Problem to work on – For this exercise, reproduce each entry below exactly, excluding pictures.

*** Opening Data for the task ***

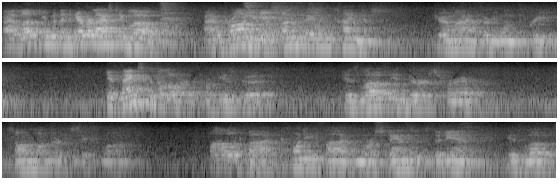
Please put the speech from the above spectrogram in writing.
I have loved you with an everlasting love. I have drawn you with unfailing kindness. Jeremiah 31, 3. Give thanks to the Lord, for he is good. His love endures forever. Psalm 136, 1. Followed by 25 more stanzas that end, his love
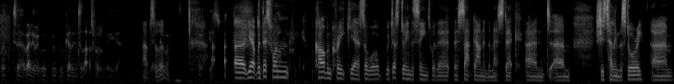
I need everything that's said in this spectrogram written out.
But uh, anyway, we'll, we'll- we'll get into that as well we uh, absolutely. yes. Uh, yeah, with this Carbon one, Creek. Carbon Creek, yeah. So we're, we're just doing the scenes where they're they're sat down in the mess deck, and um, she's telling the story. Um,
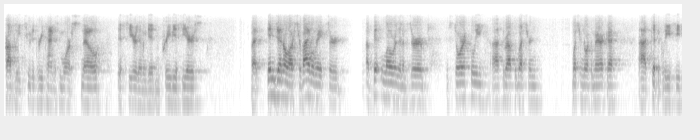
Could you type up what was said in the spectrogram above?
probably two to three times more snow this year than we did in previous years. But in general, our survival rates are a bit lower than observed historically uh, throughout the Western western North America. Uh, typically, you see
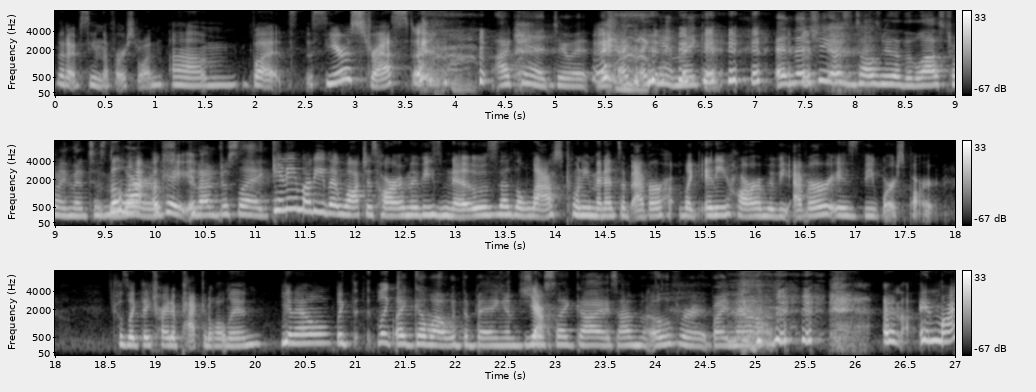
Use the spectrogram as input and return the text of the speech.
that I've seen the first one. Um, but Sierra's stressed. I can't do it. Like, I, I can't make it. And then she goes and tells me that the last 20 minutes is the, The la- worst. okay, And I'm just like, Anybody that watches horror movies knows that the last 20 minutes of ever, like any horror movie ever, is the worst part. Because, like, they try to pack it all in, you know? Like, like, like go out with the bang and Yeah. just like, guys, I'm over it by now. and in my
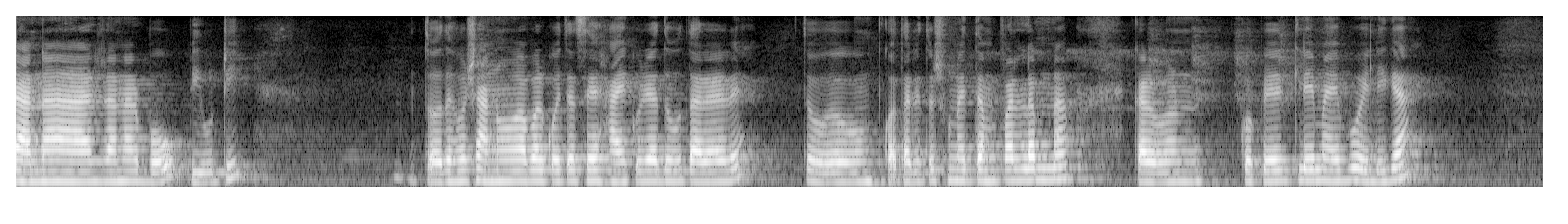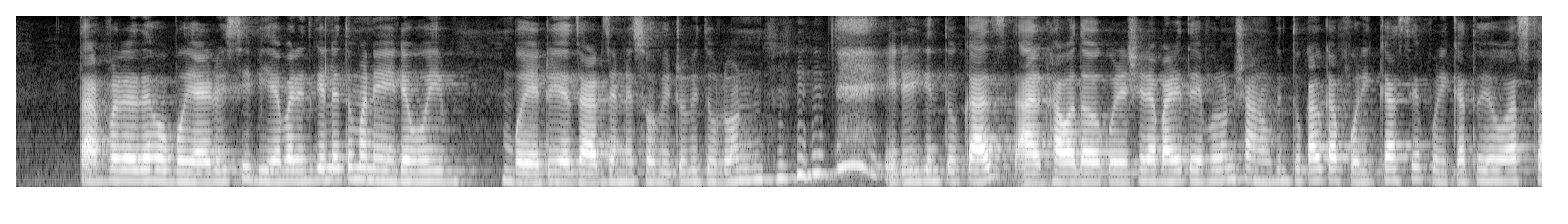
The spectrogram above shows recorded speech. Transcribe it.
রান্না রানার বউ বিউটি তো দেখো, শানু আবার কইতাছে, হাই করিয়া দৌ তারারে। তো কথাটি তো শুনাইতাম, পারলাম না, কারণ কপের ক্লেম আইব ওই লিগা। তারপরে দেখো, বইয়া রয়েছি বিয়ে বাড়িতে গেলে তো মানে এটা ওই বইয়া টুয়ে যার জন্য ছবি টবি তুলুন, এটাই কিন্তু কাজ। আর খাওয়া দাওয়া করে সেরা বাড়িতে বলুন শানু কিন্তু কালকা পরীক্ষা আছে, পরীক্ষা থেকেও আজকে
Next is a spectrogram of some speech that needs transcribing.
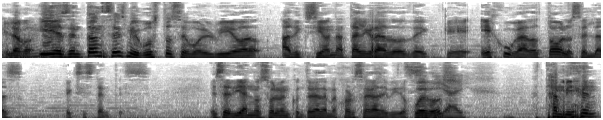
Y luego, y desde entonces mi gusto se volvió adicción a tal grado de que he jugado todos los celdas existentes. Ese día no solo encontré la mejor saga de videojuegos, Sí, también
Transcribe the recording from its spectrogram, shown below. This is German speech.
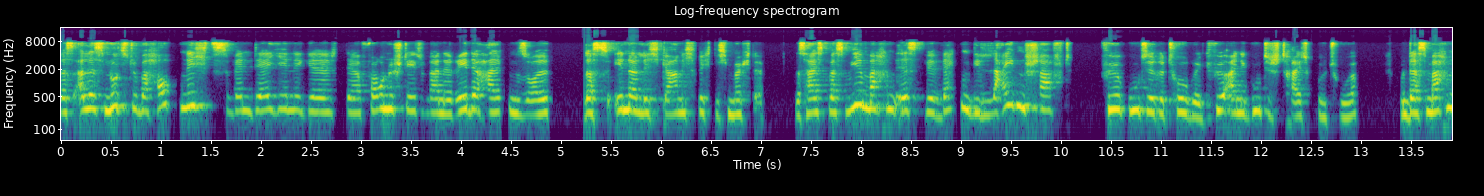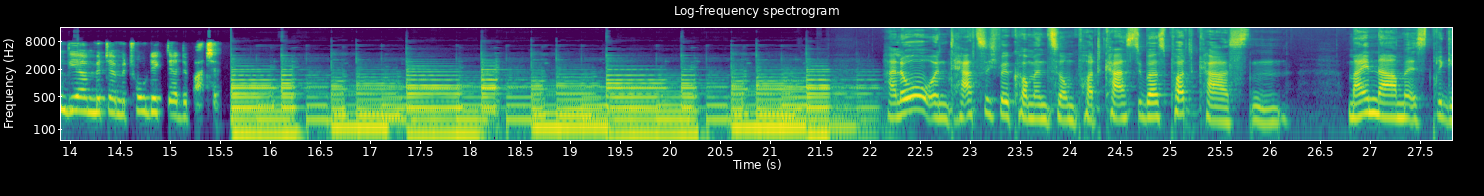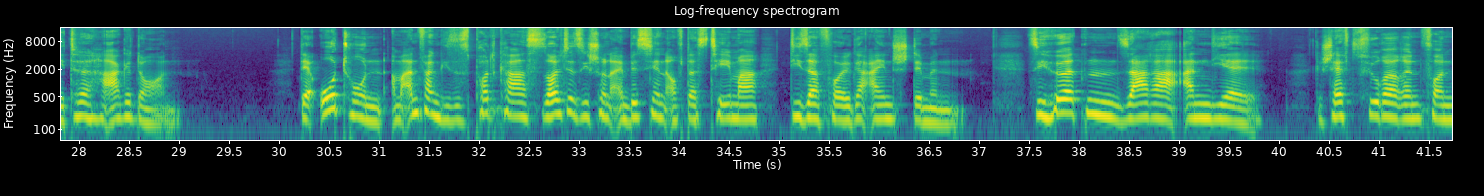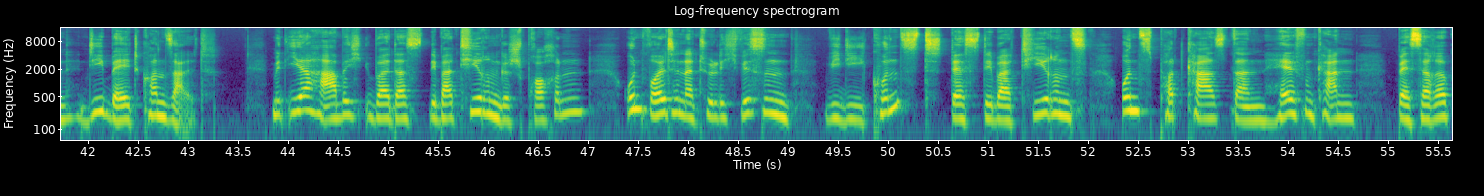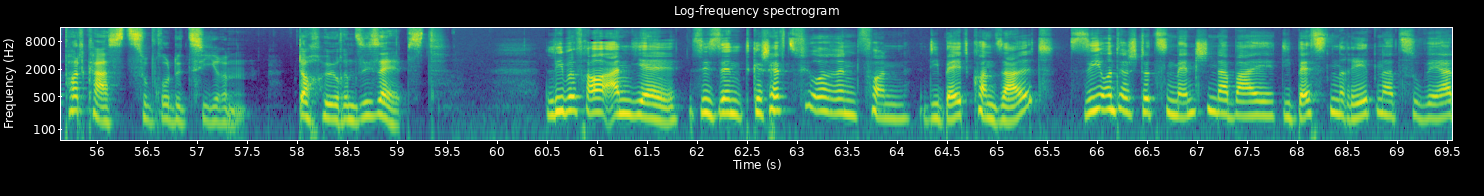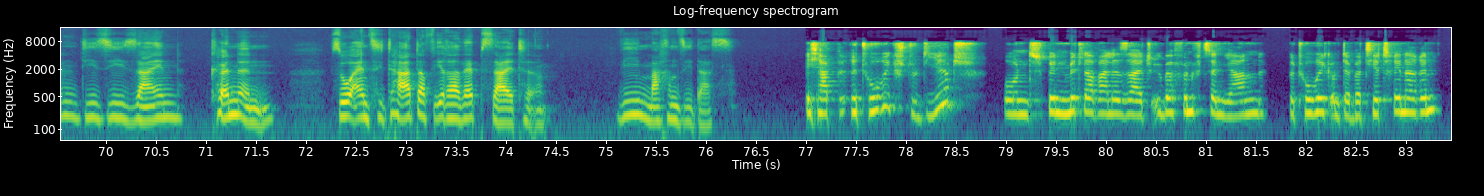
Das alles nutzt überhaupt nichts, wenn derjenige, der vorne steht und eine Rede halten soll, das innerlich gar nicht richtig möchte. Das heißt, was wir machen ist, wir wecken die Leidenschaft für gute Rhetorik, für eine gute Streitkultur. Und das machen wir mit der Methodik der Debatte. Hallo und herzlich willkommen zum Podcast übers Podcasten. Mein Name ist Brigitte Hagedorn. Der O-Ton am Anfang dieses Podcasts sollte Sie schon ein bisschen auf das Thema dieser Folge einstimmen. Sie hörten Sarah Andiel, Geschäftsführerin von Debate Consult. Mit ihr habe ich über das Debattieren gesprochen und wollte natürlich wissen, wie die Kunst des Debattierens uns Podcastern helfen kann, bessere Podcasts zu produzieren. Doch hören Sie selbst. Liebe Frau Anjel, Sie sind Geschäftsführerin von Debate Consult. Sie unterstützen Menschen dabei, die besten Redner zu werden, die sie sein können. So ein Zitat auf Ihrer Webseite. Wie machen Sie das? Ich habe Rhetorik studiert und bin mittlerweile seit über 15 Jahren Rhetorik- und Debattiertrainerin.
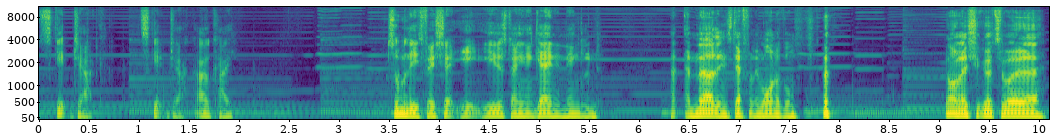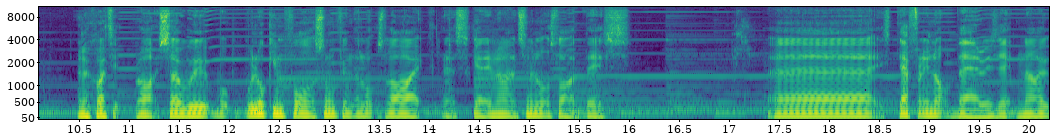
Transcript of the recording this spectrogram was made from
Skipjack. Skipjack. Okay. Some of these fish you, you just ain't again in England. And Merlin's definitely one of them. Not unless you go to a, an aquatic. Right, so we're, we're looking for something that looks like. Let's get it right. Something that looks like this. Uh, it's definitely not there, is it? No.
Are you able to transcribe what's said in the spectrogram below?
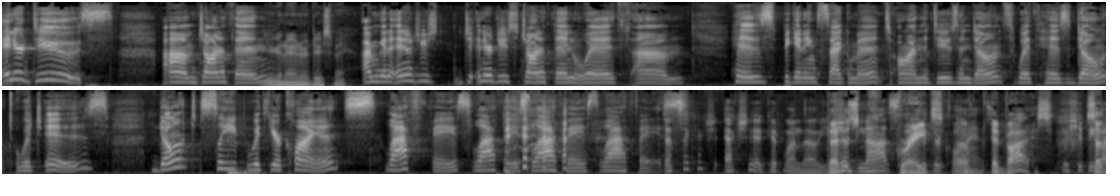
introduce. Um, Jonathan. You're going to introduce me. I'm going to introduce introduce Jonathan with um, his beginning segment on the do's and don'ts with his don't, which is don't sleep with your clients. Laugh face, laugh face, laugh face, laugh face. That's actu- actually a good one, though. You That should is not sleep great with your clients. advice. We should be so like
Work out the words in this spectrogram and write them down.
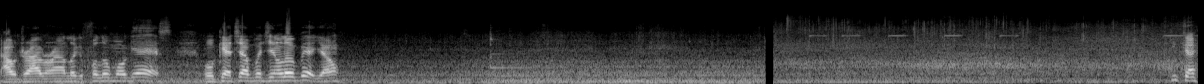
out driving around looking for a little more gas. We'll catch up with you in a little bit, y'all. Okay.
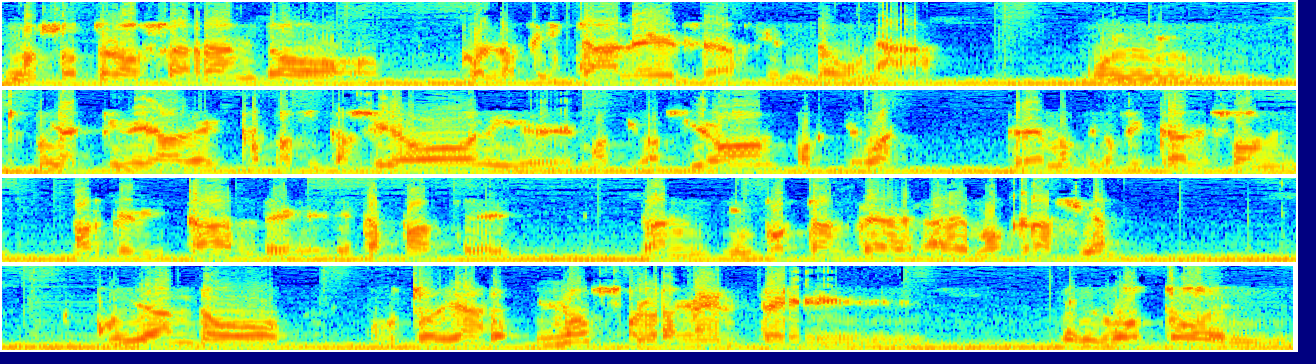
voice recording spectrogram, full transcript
nosotros cerrando con los fiscales, haciendo una, una actividad de capacitación y de motivación, porque bueno, creemos que los fiscales son parte vital de esta parte tan importante de la democracia, cuidando, custodiando no solamente el voto del,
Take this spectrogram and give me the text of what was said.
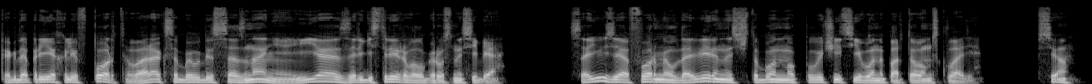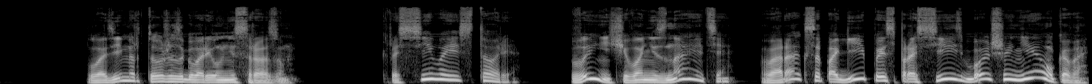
Когда приехали в порт, Варакса был без сознания, и я зарегистрировал груз на себя. В Союзе оформил доверенность, чтобы он мог получить его на портовом складе. Все. Владимир тоже заговорил не сразу. «Красивая история. Вы ничего не знаете. Варакса погиб, и спросить больше не у кого».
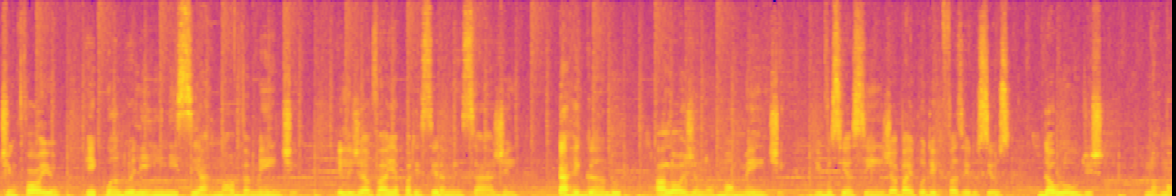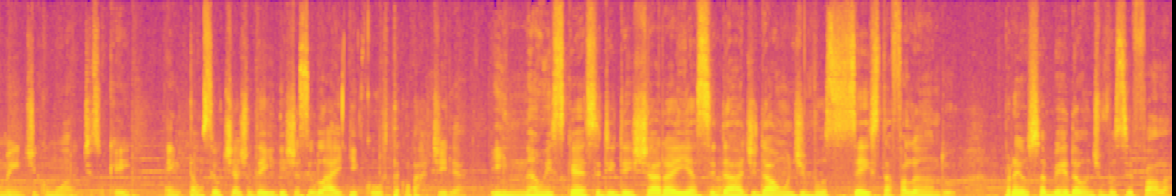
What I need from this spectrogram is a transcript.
tinfoil e quando ele iniciar novamente, ele já vai aparecer a mensagem carregando a loja normalmente e você assim já vai poder fazer os seus downloads normalmente como antes, ok? Então se eu te ajudei, deixa seu like, curta, compartilha e não esqueça de deixar aí a cidade da onde você está falando para eu saber da onde você fala.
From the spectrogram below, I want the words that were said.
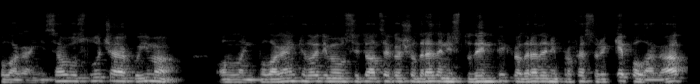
полагање. И сега во случај ако има онлайн полагање, ќе дојдеме во ситуација кога што одредени студенти, кога одредени професори ќе полагаат,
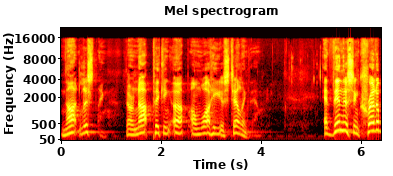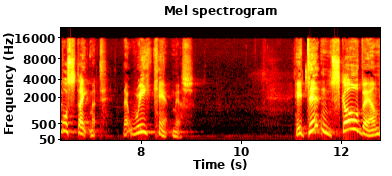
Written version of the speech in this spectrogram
not listening, they're not picking up on what he is telling them. And then this incredible statement that we can't miss. He didn't scold them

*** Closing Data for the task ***

Task output –
Please put the speech from the above spectrogram in writing.
I have loved you with an everlasting love. I have drawn you with unfailing kindness. Jeremiah 31, 3. Give thanks to the Lord, for he is good. His love endures forever. Psalm 136, 1. Followed by 25 more stanzas that end, his love
I need everything that's said in this spectrogram written out.
But uh, anyway, we'll, we'll- we'll get into that as well we uh, absolutely. yes. Uh, yeah, with this Carbon one, Creek. Carbon Creek, yeah. So we're, we're just doing the scenes where they're they're sat down in the mess deck, and um, she's telling the story. Um,
Could you type up what was said in the spectrogram above?
probably two to three times more snow this year than we did in previous years. But in general, our survival rates are a bit lower than observed historically uh, throughout the Western western North America. Uh, typically, you see
Use the spectrogram as input and return the text of the speech.
that I've seen the first one. Um, but Sierra's stressed. I can't do it. Like, I, I can't make it. And then she goes and tells me that the last 20 minutes is the, The la- worst. okay, And I'm just like, Anybody that watches horror movies knows that the last 20 minutes of ever, like any horror movie ever, is the worst part. Because, like, they try to pack it all in, you know? Like, like, like go out with the bang and Yeah. just like, guys, I'm over it by now. and in my
The spectrogram above shows recorded speech. Transcribe it.
রান্না রানার বউ বিউটি তো দেখো, শানু আবার কইতাছে, হাই করিয়া দৌ তারারে। তো কথাটি তো শুনাইতাম, পারলাম না, কারণ কপের ক্লেম আইব ওই লিগা। তারপরে দেখো, বইয়া রয়েছি বিয়ে বাড়িতে গেলে তো মানে এটা ওই বইয়া টুয়ে যার জন্য ছবি টবি তুলুন, এটাই কিন্তু কাজ। আর খাওয়া দাওয়া করে সেরা বাড়িতে বলুন শানু কিন্তু কালকা পরীক্ষা আছে, পরীক্ষা থেকেও আজকে
Next is a spectrogram of some speech that needs transcribing.
Y luego, y desde entonces mi gusto se volvió adicción a tal grado de que he jugado todos los celdas existentes. Ese día no solo encontré la mejor saga de videojuegos, Sí, también
Transcribe the recording from its spectrogram, shown below. This is German speech.
Das alles nutzt überhaupt nichts, wenn derjenige, der vorne steht und eine Rede halten soll, das innerlich gar nicht richtig möchte. Das heißt, was wir machen ist, wir wecken die Leidenschaft für gute Rhetorik, für eine gute Streitkultur. Und das machen wir mit der Methodik der Debatte. Hallo und herzlich willkommen zum Podcast übers Podcasten. Mein Name ist Brigitte Hagedorn. Der O-Ton am Anfang dieses Podcasts sollte Sie schon ein bisschen auf das Thema dieser Folge einstimmen. Sie hörten Sarah Andiel, Geschäftsführerin von Debate Consult. Mit ihr habe ich über das Debattieren gesprochen und wollte natürlich wissen, wie die Kunst des Debattierens uns Podcastern helfen kann, bessere Podcasts zu produzieren. Doch hören Sie selbst. Liebe Frau Anjel, Sie sind Geschäftsführerin von Debate Consult. Sie unterstützen Menschen dabei, die besten Redner zu werden, die sie sein können. So ein Zitat auf Ihrer Webseite. Wie machen Sie das? Ich habe Rhetorik studiert und bin mittlerweile seit über 15 Jahren Rhetorik- und Debattiertrainerin.
Transcript of the recording this spectrogram was made from
Skipjack. Skipjack. Okay. Some of these fish you, you just ain't again in England. And Merlin's definitely one of them. Not unless you go to a, an aquatic. Right, so we're, we're looking for something that looks like. Let's get it right. Something that looks like this. Uh, it's definitely not there, is it? No.
Are you able to transcribe what's said in the spectrogram below?
introduce. Um, Jonathan. You're going to introduce me. I'm going to introduce introduce Jonathan with um, his beginning segment on the do's and don'ts with his don't, which is don't sleep with your clients. Laugh face, laugh face, laugh face, laugh face. That's actu- actually a good one, though. You That should is not sleep great with your clients. advice. We should be so like
Work out the words in this spectrogram and write them down.
out driving around looking for a little more gas. We'll catch up with you in a little bit, y'all. Okay.
voice recording spectrogram, full transcript
nosotros cerrando con los fiscales, haciendo una, una actividad de capacitación y de motivación, porque bueno, creemos que los fiscales son parte vital de esta parte tan importante de la democracia, cuidando, custodiando no solamente el voto del,
Take this spectrogram and give me the text of what was said.
Когда приехали в порт, Варакса был без сознания, и я зарегистрировал груз на себя. В Союзе оформил доверенность, чтобы он мог получить его на портовом складе. Все. Владимир тоже заговорил не сразу. «Красивая история. Вы ничего не знаете. Варакса погиб, и спросить больше не у кого».
What I need from this spectrogram is a transcript.
tinfoil e quando ele iniciar novamente, ele já vai aparecer a mensagem carregando a loja normalmente e você assim já vai poder fazer os seus downloads normalmente como antes, ok? Então se eu te ajudei, deixa seu like, curta, compartilha e não esqueça de deixar aí a cidade da onde você está falando para eu saber da onde você fala.
From the spectrogram below, I want the words that were said.
полагање. И сега во случај ако има онлайн полагање, ќе дојдеме во ситуација кога што одредени студенти, кога одредени професори ќе полагаат,
Written version of the speech in this spectrogram
not listening, they're not picking up on what he is telling them. And then this incredible statement that we can't miss. He didn't scold them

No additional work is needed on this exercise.